With a seven match unbeaten streak under their belts, Roma ended 2019 on a high note, climbing all the way back to fourth place in Serie A, even putting a bit of space in between themselves and fifth place Atalanta. What's more, Roma have really been on a run all season long, having only lost three matches in all competitions. It's a streak we would have screamed for in nearly any other year, so let's try and keep some perspective in the wake of yesterday's putrid display against Torino.
There’s really no way to take the stink off this loss, but considering all that preceded it, I’ll encourage you not to throw the baby out with the bath water; Roma are heading in the right direction.
Having said that...Roma were atrocious in their first match of 2020. With 31 shots attempted and only seven on target, Roma put a new spin on the word wasteful. The attempts were there in spades, but as the match wore on Roma seemed to simply settle for any available shot, and, well, you saw what happened.
Despite the loss to Torino, Roma remain in fourth place, though their grasp on that position has grown more tenuous. A win could have potentially put seven points between Roma and fifth place Atalanta, but with nothing to show for yesterday's efforts, Roma's lead could potentially shrink to one point.

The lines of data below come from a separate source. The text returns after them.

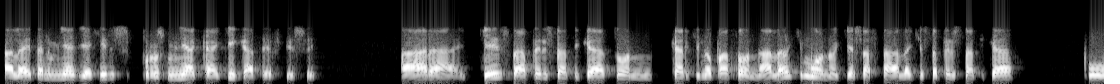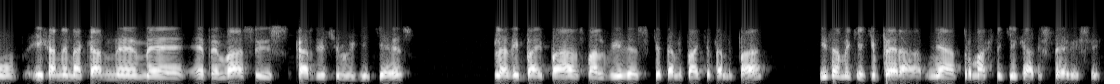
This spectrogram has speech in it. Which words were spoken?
αλλά ήταν μια διαχείριση προς μια κακή κατεύθυνση. Άρα και στα περιστατικά των καρκινοπαθών, αλλά όχι μόνο και σε αυτά, αλλά και στα περιστατικά που είχαν να κάνουν με επεμβάσεις καρδιοχειρουργικές, δηλαδή bypass, βαλβίδες κτλ. κτλ είδαμε και εκεί πέρα μια τρομακτική καθυστέρηση.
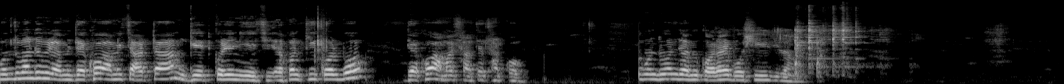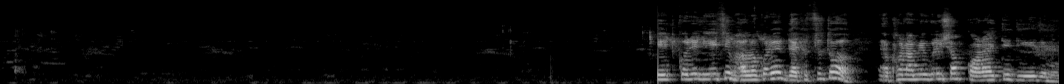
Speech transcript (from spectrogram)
বন্ধু বান্ধবীরা আমি দেখো, আমি চারটা গেট করে নিয়েছি। এখন কি করব? দেখো, আমার সাথে থাকো। বন্ধু বান্ধব আমি কড়াই বসিয়ে দিলাম। গেট করে নিয়েছি, ভালো করে। দেখেছ তো? এখন আমি এগুলি সব কড়াইতে দিয়ে দেবো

Now that we've got all that out of the way, let's take a look at the highs and lows from this one. And as a reminder, statistics to play a larger role in these, so despite Roma's poor showing yesterday, there were still a few standouts.
For the first time Roma's magnificent manager makes our list of sinners. Yes, his team couldn’t hit the broadside of a barn yesterday, and while I wouldn't dare say he was out coached, his failure to make any real tweaks in the flow of the match didn't help matters any. While the first change he did make, removing Diego Perotti in the 72nd minute, did little to change the flow of attack and stripped the club of perhaps its most effective player to that point.
However, to his eternal credit, Fonseca recognized and copped to his club's difficulties in the match:
There were difficulties in the first phase of build-up, with Amadou Diawara and Jordan Veretout – that’s true. However in the first seven minutes of the game alone we managed to create several opportunities
we had a hard time down the right channel. Torino always had three players in that area of the pitch, which caused us problems, particularly in the first period.
He didn't really elaborate, so we can only guess what he told the club throughout the match, but Roma didn't really pass the eye test yesterday: they were sluggish and too one-dimensional for large swaths of the match and didn't really seem to correct the issue as the match wore on.
Some of that has to fall on the manager, no matter how poor the shots were.
In some ways, Dzeko finds himself in a unique position regarding the relative distribution of criticism and praise. As the club's only legit forward, he earns heaps of praise when Roma plays well (even if he's not actually scoring) and when things are going bad, he's just as likely to receive undue blame.
But...uh...he was not good yesterday. In 90 minutes, Dzeko put only one of his five attempts on target and completed only 64% of his passes while committing several turnovers and/or unforced errors. And then there was that moment in the first half where he was done in by a patch of grass on what otherwise seemed like a decent chance at beating Sirigu.
Dzeko has had worse matches in a Roma shirt, but this was another shining example of how much this club relies on him...for better or worse.
Roma were a bit letdown by their back-line as well (neither Smalling nor Mancini were at their best) but let's try and dig out some positives from this one.
I was pretty shocked by these numbers as well, but in 90 minutes Pellegrini dished out seven key passes, hit on two of four long balls, played six accurate crosses, drew three fouls and ripped off eight shots, though only two were on target.
Roma were pretty wasteful in attack, but were it not for Pellegrini, they wouldn't have had as much to waste...if that makes sense. Pellegrini's development as a passer and play-maker this season has been a joy to watch, and he even pulled off a Totti-esque backheel yesterday, one that Zaniolo very nearly turned into a goal.
We don't know what the future holds for Alessandro Florenzi, but Pellegrini has what it takes (and more) to be the Roman standard bearer for many years to come.
Lopez can't really be blamed for either goal yesterday—Belotti could attempt that shot 100 more times and never make it—but he flashed his impressive positioning and reflexes several times throughout the match, and was superb with the ball at his feet, hitting on eight of twelve long balls while completing nearly 86% of his passes.
Pau was a bit slow to start the season, but he's really been showing the goods over the past couple of months. Agility, reflexes, intelligence and distribution—he's got them all. He's the Real McCoy.
Based on his 72 minutes of action yesterday, it sure seems like we're headed for another Perotti upswing. The 31-year-old Argentine is a notoriously hot and cold player, but when he's on form, he's arguably Roma's most skilled player with the ball at his feet.
In those 72 minutes, Perotti completed 94% of his passes, handed out four key passes, dribbled past four defenders, drew three fouls and hit on three of three long balls.
He was far and away Roma's most dangerous player yesterday, but made way for Kalinic (for some reason) midway through the second half. With Cengiz Ünder relegated to the bench and Justin Kluivert injured, Roma will need every bit of Perotti early in 2020.
Until next time!